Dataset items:

──────

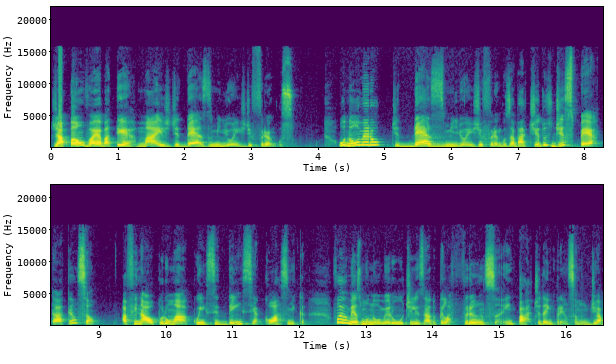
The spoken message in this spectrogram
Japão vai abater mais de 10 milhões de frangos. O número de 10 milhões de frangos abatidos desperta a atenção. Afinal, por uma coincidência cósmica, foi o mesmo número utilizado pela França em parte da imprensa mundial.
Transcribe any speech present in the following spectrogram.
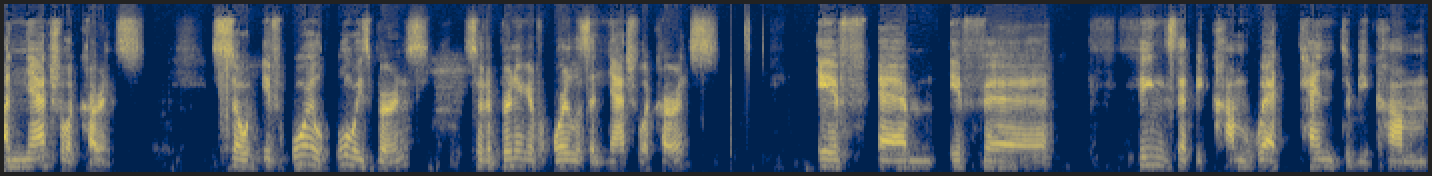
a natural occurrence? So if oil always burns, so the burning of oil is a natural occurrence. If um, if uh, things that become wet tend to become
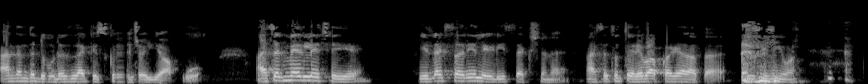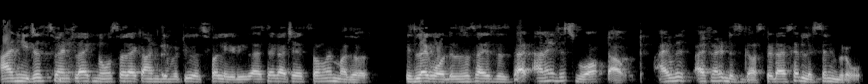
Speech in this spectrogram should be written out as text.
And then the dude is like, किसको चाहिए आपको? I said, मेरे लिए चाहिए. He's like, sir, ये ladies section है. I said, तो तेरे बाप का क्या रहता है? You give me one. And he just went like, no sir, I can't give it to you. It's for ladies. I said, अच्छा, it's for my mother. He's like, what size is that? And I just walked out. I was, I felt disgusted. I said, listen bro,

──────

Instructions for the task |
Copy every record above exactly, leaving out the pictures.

Your response |
The spoken message in this spectrogram
Japão vai abater mais de 10 milhões de frangos. O número de 10 milhões de frangos abatidos desperta a atenção. Afinal, por uma coincidência cósmica, foi o mesmo número utilizado pela França em parte da imprensa mundial.
Transcribe any speech present in the following spectrogram.
a natural occurrence? So if oil always burns, so the burning of oil is a natural occurrence. If um, if uh, things that become wet tend to become
Speech in this spectrogram should be written out as text.
And then the dude is like, किसको चाहिए आपको? I said, मेरे लिए चाहिए. He's like, sir, ये ladies section है. I said, तो तेरे बाप का क्या रहता है? You give me one. And he just went like, no sir, I can't give it to you. It's for ladies. I said, अच्छा, it's for my mother. He's like, what size is that? And I just walked out. I was, I felt disgusted. I said, listen bro,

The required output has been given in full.